It does not have to be complicated, something as simple as having a cup of tea in your own company and enjoying a good meal with a loved one, can go a long way to stopping the stress.
How often have you worked yourself up, trying to make sure everything was just “right” for the holidays. I spent hours planning the way things looked, tasted, and had to be a certain way; and if I have to be honest with myself, I never felt things were good enough no matter how hard I tried. Looking back, one of the best memories I have over the Christmas period is when things didn’t go the way I had planned.
One particular year nothing worked out, the food, the guests, the venue – it all blew up in my face. Once I had accepted defeat, I just sat back, laughed at the situation, and my family and I ended up having the most amazing time. This has taught me one valuable lesson. Perfection is not possible. So take a step back and smell the roses. Reflect on what really matters.

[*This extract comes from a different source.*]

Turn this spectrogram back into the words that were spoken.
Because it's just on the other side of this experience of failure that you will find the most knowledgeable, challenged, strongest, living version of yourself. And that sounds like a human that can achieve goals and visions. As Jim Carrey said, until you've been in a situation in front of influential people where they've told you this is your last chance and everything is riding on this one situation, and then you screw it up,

You’ve tried your best, now enjoy the fruits of your labor.
During the holidays we all tend to over indulge and fall of the “health” wagon. How many times have you called yourself fat or gross, after eating a delicious meal during this period? This type of dialogue only leads to self-deprecation and self-loathing. One of the best strategies I have found, that keep me feeling good and allow me to enjoy all the holidays have to offer -guilt free, is by trying not to disrupt my normal routine. I encourage everyone to continue exercising, meditating, doing yoga/pilates, and to focus on eating mindfully.
Family stress is a reality during the holiday season. We all have that one uncle, parent or sibling, that no matter how much we try, always brings out the worst in us. I say stand back and try not add fuel to the fire. Take the time to be grateful instead.

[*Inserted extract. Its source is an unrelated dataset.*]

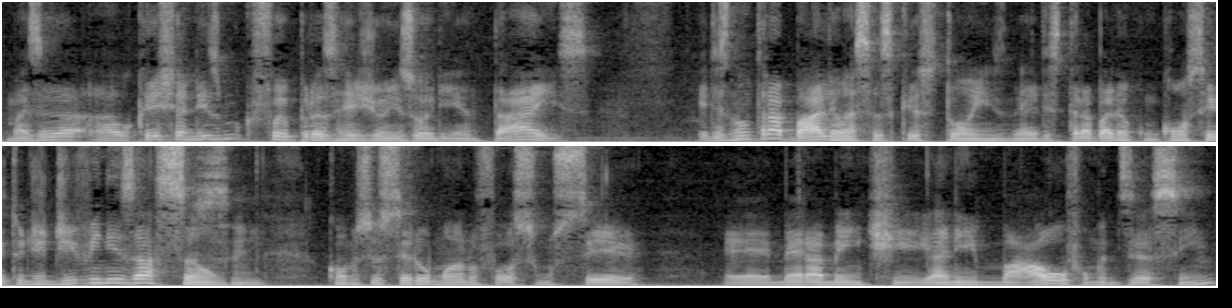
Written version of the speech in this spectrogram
Mas a- a- o cristianismo que foi para as regiões orientais, eles não trabalham essas questões, né? Eles trabalham com o conceito de divinização, Sim. como se o ser humano fosse um ser é, meramente animal, vamos dizer assim,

Research has shown that gratitude changes the molecular structure of the brain, keeps the gray matter functioning, and makes us healthier and happier. Focus on being more compassionate toward others, and understand most people are stressed during this time of year. As a result, you will feel more peaceful and less reactive, giving you time to enjoy the season with your loved ones.
The most important tool in meditation is breathing.
It is simple and the most effective strategy when you are feeling overwhelmed. Controlled breathing takes you out of the situation, and all the stress that comes along with it, and back into a moment where you can respond rather than react.
So when you find you’ve burnt the turkey, or your toddler has decided to eat the butter, or the cat has annihilated the Christmas Tree – Take a moment to just breathe. After all, these are the memories that stick with us forever.
If you are anything like me then you tend to think about 100 things at once. This is counterproductive. When you write down all the things that need to be done it puts things into perspective and makes your job a lot easier.
Writing a to-do list will help you to plan accordingly and helps you to remember what needs to be done and is a great way to organize what needs to be completed in time for Christmas. The rush of the holidays can often cause us to forget things, important things. I’ve also found a to-do list helps me to be a bit more realistic about my Christmas goals.
Over spending during the holidays is one of my biggest sources of stress. One of the first things on your to-do list should be making a Christmas budget.
Here are a few common expenses you might have
Some useful budget cut tips to keep you saving over the holiday season
I use to spend Christmas eve in a state of panic. I was constantly worrying whether or not the next day was going to go as planned. Did I have everything I needed to make this day special. The kids would usually drive me mad with their excitement and could never get to sleep. The night before Christmas was something I use to dread.
After trying out a few of the above strategies I’ve managed to get my stress and panic under control. Now my Christmas eve is spent relaxing with my family and pets. Below are a few tips and tricks to help everyone relax and enjoy the evening.
Hopefully this article will help you to have a relaxed and stress free Christmas. Let us know if you have any other tips and tricks for this time of year.